Rabbi Dr. Gershon Cohen, the fifth chancellor at the Jewish Theological Seminary, wrote an article entitled “The Blessing of Assimilation in Jewish History.” He took issue with claims that Jews survived by not changing their names, their language or their dress. We know firsthand that Jews took the names of the people where they lived, whether Alexander after Alexander the Great or the grandson of Judah Maccabee being named John Hyrcanus. We also know that Jews spoke and wrote in Aramaic as well as each of the local languages of the communities in which they lived, reserving Hebrew for the synagogue and for holy books. Gerson Cohen asserted that rather than our success being a result of our separateness, “a frank appraisal of the periods in which Judaism flourished will indicate that not only did a certain amount of assimilation and acculturation not impede Jewish continuity, but that in a profound sense, this assimilation and acculturation was a stimulus to original thinking and expression, a source or renewed vitality.”
Ours is not the first time that Jews have lived in a rich Diaspora community. There was the Golden Age of Spain that produced great Jewish poets, philosophers and legalists, from ibn Gabirol and Judah HaLevi to Maimonides and Nahmanides. While each of these greats was influenced by their surrounding non-Jewish world, none of them lost the importance of their personal Jewish identities. They remained observant Jews committed to the Jewish practices of their days, while being influenced by the thought and scholarship of the non-Jewish world. In contrast, too often today many seek what they consider to be the riches of the secular world while losing sight of their Jewish identities.
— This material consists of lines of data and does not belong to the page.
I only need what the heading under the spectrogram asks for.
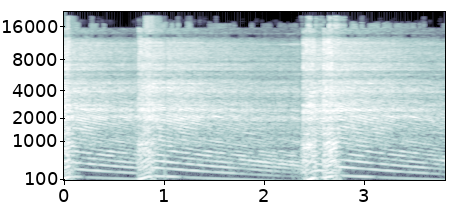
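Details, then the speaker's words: Vintage Stihl 038 Magnum chainsaw (72 cc, 4.8 hp), run after a carburetor clean and carb tweak with no bar fitted yet. It idles, then is blipped twice, sounding blubbery and slow to clean up on the rev. It is still slightly rich, with the final tune still pending. "see how it runs now guys it's still a little Rich still got to get a bar on it before you do the final tune for sure guys"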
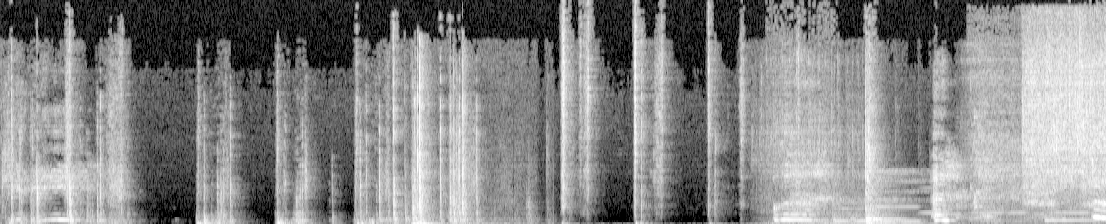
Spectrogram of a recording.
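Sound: shower water running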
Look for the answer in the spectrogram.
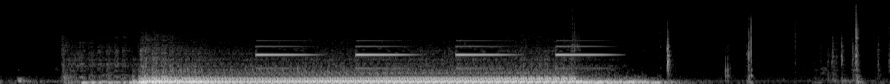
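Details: Lincoln LS, catalytic converters cut off, ignition coils loosely sitting on plugs without bolts: cranks, catches and settles into a loud lumpy idle with uneven thump through the open exhaust; misfire from unseated coils.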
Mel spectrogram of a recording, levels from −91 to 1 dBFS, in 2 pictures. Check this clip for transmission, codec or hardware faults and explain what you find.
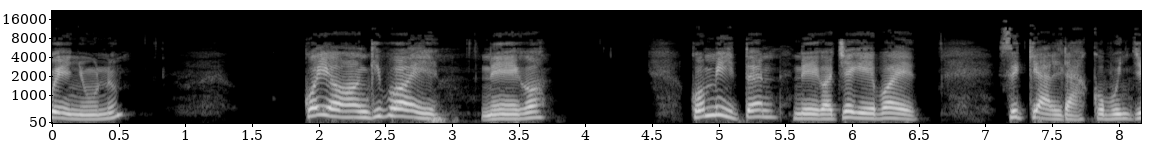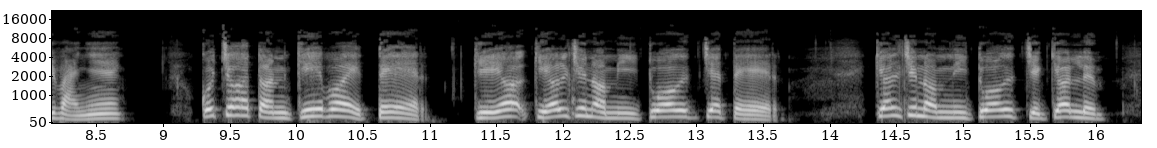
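The speech carries one codec fault from start to finish. Throughout, it sounds like MP2 compression, likely at a rate near 56 kbps: starved sub-bands switch off and flicker, nothing survives above 15.2 kHz, and what remains has a gurgling, granular edge, unlike a simple low-pass filter's clean dullness.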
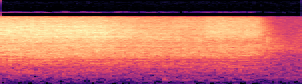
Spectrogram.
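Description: Kitchen faucet running in a steady hissing stream, filling a plastic measuring cup with water, and shut off right at the end.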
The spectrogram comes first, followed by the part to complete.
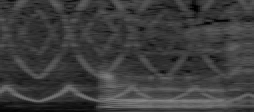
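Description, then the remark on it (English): The Captain's car alarm wails as someone is thought to be breaking into the car. A rising and falling electronic tone sweeps up and down in quick cycles, joined halfway through by a louder, steady buzzing honk layered underneath. “I think someone's breaking into your car, Captain.”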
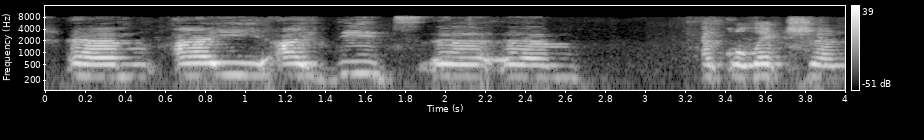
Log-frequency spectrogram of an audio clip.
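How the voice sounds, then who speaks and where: A woman's high-pitched voice. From Portugal. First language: Portuguese. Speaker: UN human rights expert. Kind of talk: panel speech. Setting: conference room with audience. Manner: halting, many fillers.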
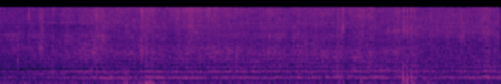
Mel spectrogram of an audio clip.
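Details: Wild bees of a split colony being moved make a dense, steady buzzing hum, fairly loud and unbroken, with occasional soft thumps of handling.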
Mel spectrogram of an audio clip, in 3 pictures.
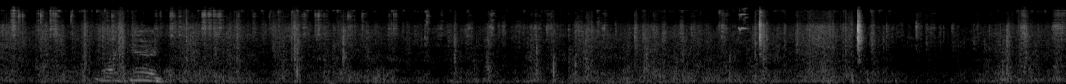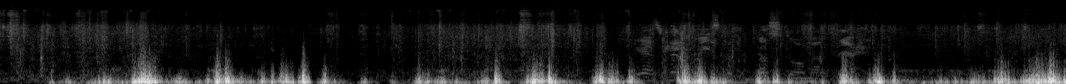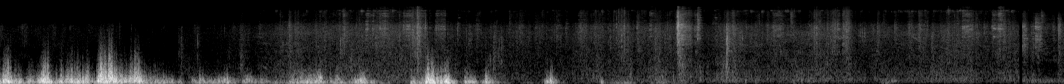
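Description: Wind from a strong storm hitting the microphone in irregular loud low gusts. It starts about a third of the way in, is heaviest around the middle, and eases off near the end after a quieter opening stretch.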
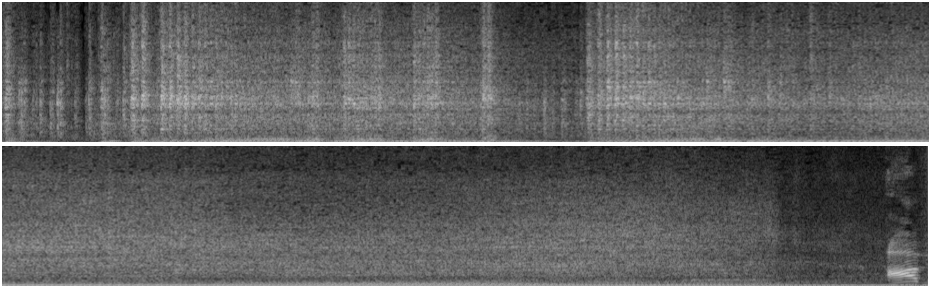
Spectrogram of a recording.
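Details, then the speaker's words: Turbo LSVTEC Honda CRX, check engine lights on: engine catches, runs unevenly several seconds, then cuts out abruptly; owner thinks it has no gas. "we got a couple check engine lights right and it just died no worries turn it on again i don't think this car has gas though"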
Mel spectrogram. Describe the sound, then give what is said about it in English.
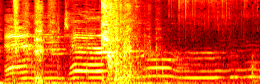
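A door to a small laundry room slams shut with a single loud thud partway through, while raised, urgent voices shout before and after the impact. “There's a door to your left! Through the door! Shut the door! Shut the door!”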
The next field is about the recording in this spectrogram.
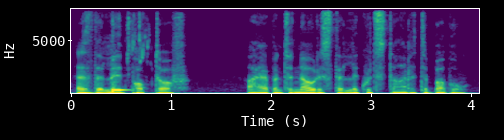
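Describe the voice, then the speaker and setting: A man playing a battered, weary human in a dark fantasy audio drama, wry and fatalistic as he tells his story. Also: low voice, moderate pace, slight background noise, close to an everyday voice. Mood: hushed recounting.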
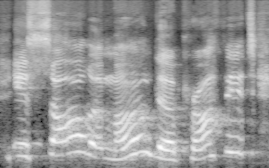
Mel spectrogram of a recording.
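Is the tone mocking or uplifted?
uplifted. It sounds amazed and admiring.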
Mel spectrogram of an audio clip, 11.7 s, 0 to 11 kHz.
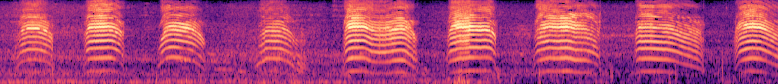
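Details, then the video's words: Domestic cat described as very hungry, meowing insistently: nine loud, clear meows with arched, harmonic-rich contours, roughly every 1.3 seconds, each rising then falling, over a low background rumble. "He is very hungry and cute"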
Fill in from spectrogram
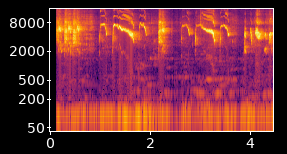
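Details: Long-tailed shrike singing, recorded to help silent birds start singing: a harsh, buzzy burst, then sharp downslurred whistled notes in quick clusters, with a steady low rumble in the background.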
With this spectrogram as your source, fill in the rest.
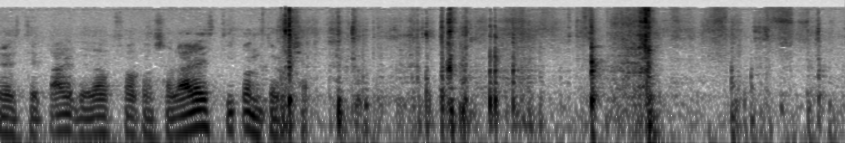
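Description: Cardboard rustles and scrapes as a box is handled and opened close by.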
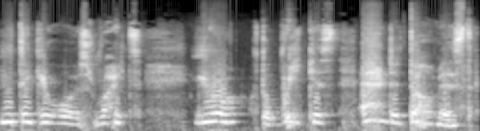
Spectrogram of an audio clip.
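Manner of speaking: high, mocking voice; Kurama's taunt. Kurama mocks Shukaku as weakest, high and teasing. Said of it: "Konoha's like".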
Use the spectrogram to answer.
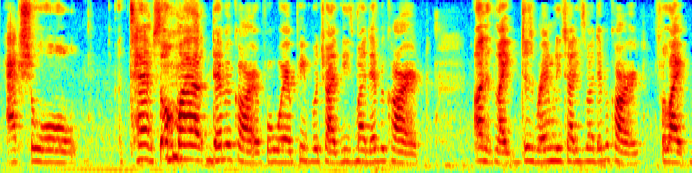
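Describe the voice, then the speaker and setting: Animated young woman telling a story. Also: slight background noise. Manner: animated, with big pitch jumps and frequent "like" fillers. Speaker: vlogger. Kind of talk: casual storytime.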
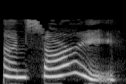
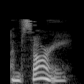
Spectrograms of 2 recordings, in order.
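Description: First: Put-on high, slow, whiny baby voice; mock the apology like a baby; high baby voice mockery. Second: Said in the usual way. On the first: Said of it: "mimicking me in a high baby voice".

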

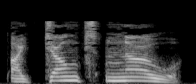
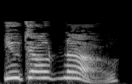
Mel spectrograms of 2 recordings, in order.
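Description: First: Drawn-out, higher-pitched impatient retort. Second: Very high, drawn-out incredulous question; incredulous echo. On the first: Severo answering the narrator about the bombing, impatiently. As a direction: stretch DON'T and KNOW out with impatience. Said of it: "Severo says impatiently". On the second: Victra challenging Severo's answer, incredulous. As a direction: throw it back slowly, pitched way up in disbelief. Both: A narrator's reading.

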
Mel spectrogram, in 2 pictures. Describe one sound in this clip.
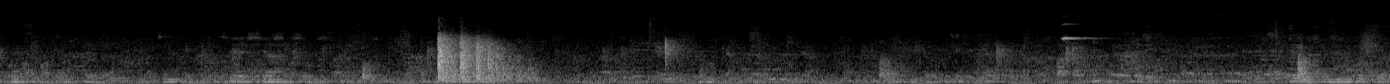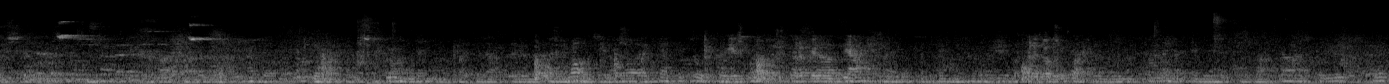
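Several men talk quietly in the background.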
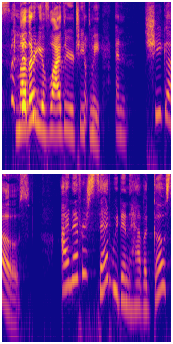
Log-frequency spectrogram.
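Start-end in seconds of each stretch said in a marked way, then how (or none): 0.2-1.5 mock-serious, loud, fast, stern scolding tone. Speaker retells confronting their mom about a ghost, retelling a mean-business scolding. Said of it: "you mean business".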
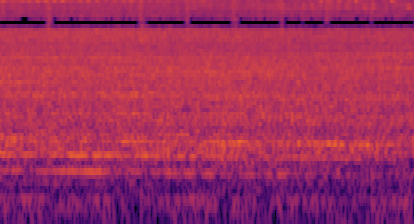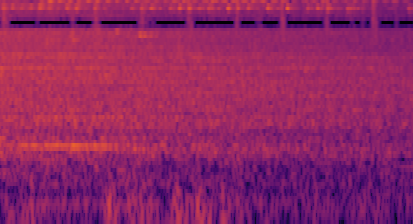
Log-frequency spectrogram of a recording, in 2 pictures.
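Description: A train running by, with an electric whine of a few tones that slowly falls in pitch and fades out about two-thirds of the way through. Under it is a steady rumble of running noise that grows quieter toward the end.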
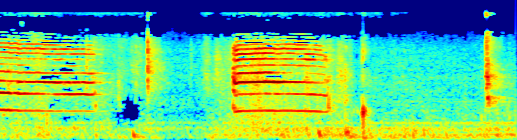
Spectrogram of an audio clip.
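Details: Two long, flat, steady-pitched meows from a house cat, each about a second long and rich in overtones, separated by a pause with small knocks; recorded as loud meows meant to attract cats.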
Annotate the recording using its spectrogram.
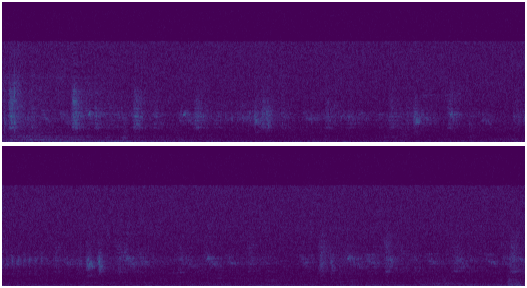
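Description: Near silence: room tone with faint, scattered little ticks.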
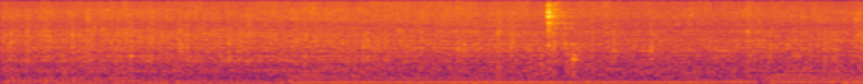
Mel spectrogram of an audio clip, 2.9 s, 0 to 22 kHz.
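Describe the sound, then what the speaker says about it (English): Diced potatoes, seasoned with garlic salt and black pepper, sizzle steadily in hot oil in a pan, an even frying hiss with one brief sharp pop near the end and no voices. "Once our oil is nice and hot, we're going to add 3 small diced potatoes"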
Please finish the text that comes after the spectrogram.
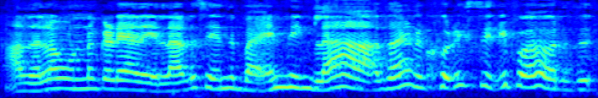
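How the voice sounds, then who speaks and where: A woman's voice: very high-pitched, racing, a little hiss or hum. A woman voicing chatty, bickering young college girls in a Tamil cartoon.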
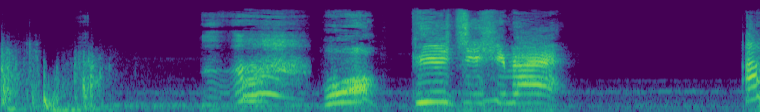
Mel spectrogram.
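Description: A man speaks with surprise, as a cartoon voice.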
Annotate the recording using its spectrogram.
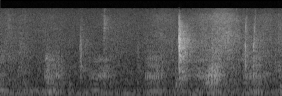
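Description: Papers rustling and people shifting at a meeting table, with scattered small clicks and one sharp knock a little over a second in.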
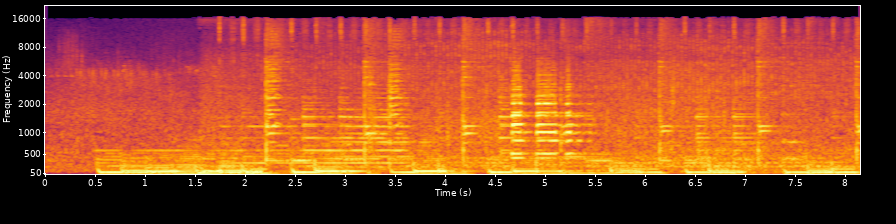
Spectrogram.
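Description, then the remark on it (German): A car horn blares again and again in loud, uneven bursts while an engine rumbles as the vehicle passes. “war da nicht gerade unser Auto?”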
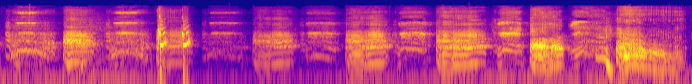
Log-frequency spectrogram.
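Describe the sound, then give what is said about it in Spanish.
An electronic lock's waterproof alarm for motorcycles and bicycles blares a recorded growling, barking dog: about a dozen loud, rough bursts in a steady, choppy rhythm, with no talking over it. “Yo estaba recorriendo. La alarma suena así.”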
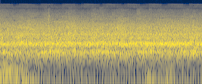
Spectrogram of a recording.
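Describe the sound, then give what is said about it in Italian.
Football fans chant in a stadium during a Juventus match against Sassuolo. Many voices form a dense, sustained roar that stays steady and loud throughout. “Sale il coro dei tifosi in una serata che, ricordiamo, l'ha visto anche la protesta della curva sud.”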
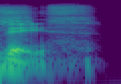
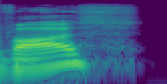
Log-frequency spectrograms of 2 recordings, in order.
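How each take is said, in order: First: The word is said in the plain American way. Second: The word is said in a French-style, sophisticated way. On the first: It is the ordinary everyday way. "I say vase. Vase. Americans" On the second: It sounds sophisticated. "French people say vase, sophisticated"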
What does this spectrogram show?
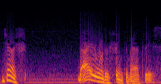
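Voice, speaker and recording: Inquisitive radio-drama doctor on tinny audio. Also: male voice, mid-range voice, huge pitch swings, vocal fry, slightly rough, full character voice. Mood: intent. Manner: measured, thoughtful, probing. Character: Carlos, calm inquisitive male doctor open to the occult. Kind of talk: 1970s radio drama acting. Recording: tinny, noisy 1970s radio recording.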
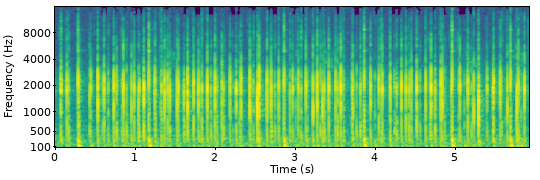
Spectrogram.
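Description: Fingertips of both hands type steadily on a white 65% mechanical keyboard fitted with ceramic keycaps. About three dozen sharp, glassy clicks come in a quick, uneven run, each bright with a strong tone near 2 kHz. Every click dies away almost instantly, leaving little low-end thump.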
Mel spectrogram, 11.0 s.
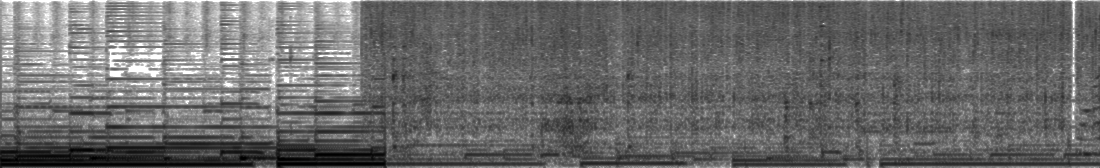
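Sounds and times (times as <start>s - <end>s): guitar music: 0.0s - 11.0s
potatoes sizzling in hot oil: 3.6s - 11.0s
metal spatula stirring: 3.8s - 8.8s.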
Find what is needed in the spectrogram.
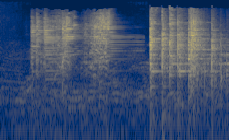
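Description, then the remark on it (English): Metal dueling swords clink together in the show Evil Island City Hall: a bright, ringing scrape that hangs for about a second, then a quick run of sharp, loud clashes in an uneven rhythm, high-pitched and metallic. “Some dueling swords. Do you just carry those around with you?”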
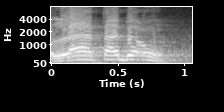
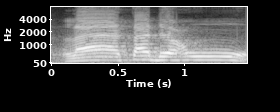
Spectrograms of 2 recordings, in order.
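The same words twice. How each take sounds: First: The final vowel is cut short. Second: The final vowel is held long. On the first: Do not pray or call. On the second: You do not pray or call.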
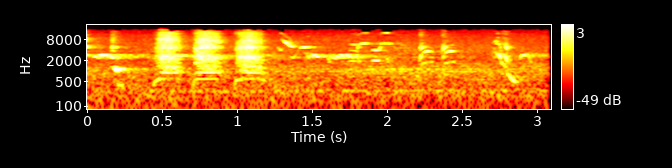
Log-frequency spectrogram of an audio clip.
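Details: Tui in a cabbage tree over a driveway in dense suburban housing, another bird answering: a short whistle, then three breathy wheezing bursts, followed by scattered thin sweeping notes and clicks.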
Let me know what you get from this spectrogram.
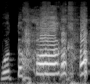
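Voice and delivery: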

Parshat Haazinu admonishes Israel for engaging in worldly comforts without being committed to Jewish practices. The Third Aliyah begins ירכיבהו על במותי ארץ, “He set him atop the highlands, to feast on the yield of the earth; He fed him honey from the stone, and oil from the flinty rock; curd of the herd and milk of the flocks with the best of lambs, and rams of Bashan, and goats, with the finest of the wheat, and red of the grapes was your drink. But Jeshurun grew fat and kicked-you grew fat, gross and coarse-He forgot the G-d who made him and spurned the Rock of his support. They incensed Him with alien things, vexed Him with abominations. They sacrificed to demons, no-gods, gods they had never known, new ones, who came but recently, who did not stir your ancestors’ fears. You neglected the Rock that begot you, forgot the G-d who brought you forth.” Because of the comforts of the Israelites, they forgot G-d, just like the butler in the Joseph story forgot about Joseph after he was released from prison. It is ironic that the term Yeshurun, or “the straightforward one,” is used here, as Israel is being anything but. They are forsaking THE ROCK, G-d, the source of stability in their lives, for the fickle comforts of the moment.
Rabbi Shimon in the Midrash asserts that this is not just a few Israelites turning wayward, but rather “the noblest and best amongst you.” In other words, Israel had started off Yashar, on the straightforward, correct path, but upon settling down, they forsook G-d and everything they had learned along the way to redemption in the Promised Land. Even the leaders of the time made this mistake, getting caught up in what the other nations around them were doing rather than keeping their mission to serve G-d at the center of their hearts.
We just completed another High Holiday season, and many have started to “return to normalcy.” The masses have departed the Sanctuary, and the few are here learning about Parshat Hazzinu. We must keep in mind the important lesson of never getting to be too comfortable in society, always holding on to the Torah and our traditions as the guideposts through which we live our lives. Chancellor Cohen was correct that there are blessings of assimilation, of integrating into the larger society. Without it, we wouldn’t have college degrees, worldly professions or contribute to the greater community, let alone watch the Yankees or Mets. At the same time, there’s a danger in assimilating so much that we lose sight of our people, our traditions and of G-d. Like most things in Conservative Judaism, we need to find the balance between living authentic, observant Jewish lives while not isolating ourselves from others. We need the balance between celebrating the blessings that America has brought us without being so comfortable as Americans that we lose the value of our Judaism. In 5777, let us strive to not grow complacent and oversaturated but rather continue to grow and develop in our Jewish observances and Jewish learning. Ken Yhi Ratzon, may it be our will to do so.
 Gerson Cohen, “The Blessings of Assimilation in Jewish History,” in Jewish History and Jewish Destiny (New York: JTS Press, 1997), 151.
 Eg. Judah HaLevi was influenced by the Arabic poet Ghazali; Maimonides’ philosophy in Guide to the Perplexed was influenced by Aristotle.
 Deuteronomy 32:13-18
 Genesis Rabbah 77:1
 Warren G. Harding’s campaign slogan in 1920